**Exercise:**
The entries are given below. Output each one unchanged.

**Task data:**

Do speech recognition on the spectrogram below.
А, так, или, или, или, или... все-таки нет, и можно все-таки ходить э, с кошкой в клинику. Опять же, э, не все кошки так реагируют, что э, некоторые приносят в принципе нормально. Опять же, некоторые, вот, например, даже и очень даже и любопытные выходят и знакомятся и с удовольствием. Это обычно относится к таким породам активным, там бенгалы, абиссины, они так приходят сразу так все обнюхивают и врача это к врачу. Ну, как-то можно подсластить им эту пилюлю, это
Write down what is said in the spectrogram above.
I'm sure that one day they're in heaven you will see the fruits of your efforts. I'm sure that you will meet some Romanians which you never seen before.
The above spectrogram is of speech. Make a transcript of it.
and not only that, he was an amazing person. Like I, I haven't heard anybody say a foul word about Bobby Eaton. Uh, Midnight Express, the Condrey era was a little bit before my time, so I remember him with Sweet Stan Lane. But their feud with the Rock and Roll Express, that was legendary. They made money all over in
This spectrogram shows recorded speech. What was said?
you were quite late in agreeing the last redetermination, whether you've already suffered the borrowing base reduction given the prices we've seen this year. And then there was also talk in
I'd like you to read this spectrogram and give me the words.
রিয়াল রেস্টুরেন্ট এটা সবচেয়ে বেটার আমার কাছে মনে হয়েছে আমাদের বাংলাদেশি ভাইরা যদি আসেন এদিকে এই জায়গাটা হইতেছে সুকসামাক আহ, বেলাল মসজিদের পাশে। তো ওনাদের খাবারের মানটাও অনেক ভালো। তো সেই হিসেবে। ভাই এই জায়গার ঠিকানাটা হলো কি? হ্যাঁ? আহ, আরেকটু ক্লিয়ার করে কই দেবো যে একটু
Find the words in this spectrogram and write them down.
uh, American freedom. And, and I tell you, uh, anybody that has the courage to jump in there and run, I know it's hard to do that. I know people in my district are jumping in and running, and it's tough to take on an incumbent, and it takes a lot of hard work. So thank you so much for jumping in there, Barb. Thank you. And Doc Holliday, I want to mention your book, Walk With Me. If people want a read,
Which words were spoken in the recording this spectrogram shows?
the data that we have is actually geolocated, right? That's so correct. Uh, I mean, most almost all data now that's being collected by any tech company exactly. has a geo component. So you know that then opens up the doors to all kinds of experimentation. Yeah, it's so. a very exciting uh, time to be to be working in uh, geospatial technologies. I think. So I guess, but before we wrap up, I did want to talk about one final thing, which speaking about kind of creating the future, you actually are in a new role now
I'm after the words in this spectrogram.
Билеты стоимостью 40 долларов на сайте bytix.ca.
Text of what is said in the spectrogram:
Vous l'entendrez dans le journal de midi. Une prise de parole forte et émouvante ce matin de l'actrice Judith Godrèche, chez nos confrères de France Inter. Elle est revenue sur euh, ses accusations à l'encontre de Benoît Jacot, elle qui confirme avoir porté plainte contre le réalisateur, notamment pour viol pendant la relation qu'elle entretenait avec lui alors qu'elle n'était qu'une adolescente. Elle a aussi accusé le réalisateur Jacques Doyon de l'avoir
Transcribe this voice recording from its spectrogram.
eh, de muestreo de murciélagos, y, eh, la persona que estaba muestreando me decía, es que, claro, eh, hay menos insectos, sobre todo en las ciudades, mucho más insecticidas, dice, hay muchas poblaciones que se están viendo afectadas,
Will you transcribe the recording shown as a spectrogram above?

**Response box:**
Do speech recognition on the spectrogram below.
А, так, или, или, или, или... все-таки нет, и можно все-таки ходить э, с кошкой в клинику. Опять же, э, не все кошки так реагируют, что э, некоторые приносят в принципе нормально. Опять же, некоторые, вот, например, даже и очень даже и любопытные выходят и знакомятся и с удовольствием. Это обычно относится к таким породам активным, там бенгалы, абиссины, они так приходят сразу так все обнюхивают и врача это к врачу. Ну, как-то можно подсластить им эту пилюлю, это
Write down what is said in the spectrogram above.
I'm sure that one day they're in heaven you will see the fruits of your efforts. I'm sure that you will meet some Romanians which you never seen before.
The above spectrogram is of speech. Make a transcript of it.
and not only that, he was an amazing person. Like I, I haven't heard anybody say a foul word about Bobby Eaton. Uh, Midnight Express, the Condrey era was a little bit before my time, so I remember him with Sweet Stan Lane. But their feud with the Rock and Roll Express, that was legendary. They made money all over in
This spectrogram shows recorded speech. What was said?
you were quite late in agreeing the last redetermination, whether you've already suffered the borrowing base reduction given the prices we've seen this year. And then there was also talk in
I'd like you to read this spectrogram and give me the words.
রিয়াল রেস্টুরেন্ট এটা সবচেয়ে বেটার আমার কাছে মনে হয়েছে আমাদের বাংলাদেশি ভাইরা যদি আসেন এদিকে এই জায়গাটা হইতেছে সুকসামাক আহ, বেলাল মসজিদের পাশে। তো ওনাদের খাবারের মানটাও অনেক ভালো। তো সেই হিসেবে। ভাই এই জায়গার ঠিকানাটা হলো কি? হ্যাঁ? আহ, আরেকটু ক্লিয়ার করে কই দেবো যে একটু
Find the words in this spectrogram and write them down.
uh, American freedom. And, and I tell you, uh, anybody that has the courage to jump in there and run, I know it's hard to do that. I know people in my district are jumping in and running, and it's tough to take on an incumbent, and it takes a lot of hard work. So thank you so much for jumping in there, Barb. Thank you. And Doc Holliday, I want to mention your book, Walk With Me. If people want a read,
Which words were spoken in the recording this spectrogram shows?
the data that we have is actually geolocated, right? That's so correct. Uh, I mean, most almost all data now that's being collected by any tech company exactly. has a geo component. So you know that then opens up the doors to all kinds of experimentation. Yeah, it's so. a very exciting uh, time to be to be working in uh, geospatial technologies. I think. So I guess, but before we wrap up, I did want to talk about one final thing, which speaking about kind of creating the future, you actually are in a new role now
I'm after the words in this spectrogram.
Билеты стоимостью 40 долларов на сайте bytix.ca.
Text of what is said in the spectrogram:
Vous l'entendrez dans le journal de midi. Une prise de parole forte et émouvante ce matin de l'actrice Judith Godrèche, chez nos confrères de France Inter. Elle est revenue sur euh, ses accusations à l'encontre de Benoît Jacot, elle qui confirme avoir porté plainte contre le réalisateur, notamment pour viol pendant la relation qu'elle entretenait avec lui alors qu'elle n'était qu'une adolescente. Elle a aussi accusé le réalisateur Jacques Doyon de l'avoir
Transcribe this voice recording from its spectrogram.
eh, de muestreo de murciélagos, y, eh, la persona que estaba muestreando me decía, es que, claro, eh, hay menos insectos, sobre todo en las ciudades, mucho más insecticidas, dice, hay muchas poblaciones que se están viendo afectadas,
Will you transcribe the recording shown as a spectrogram above?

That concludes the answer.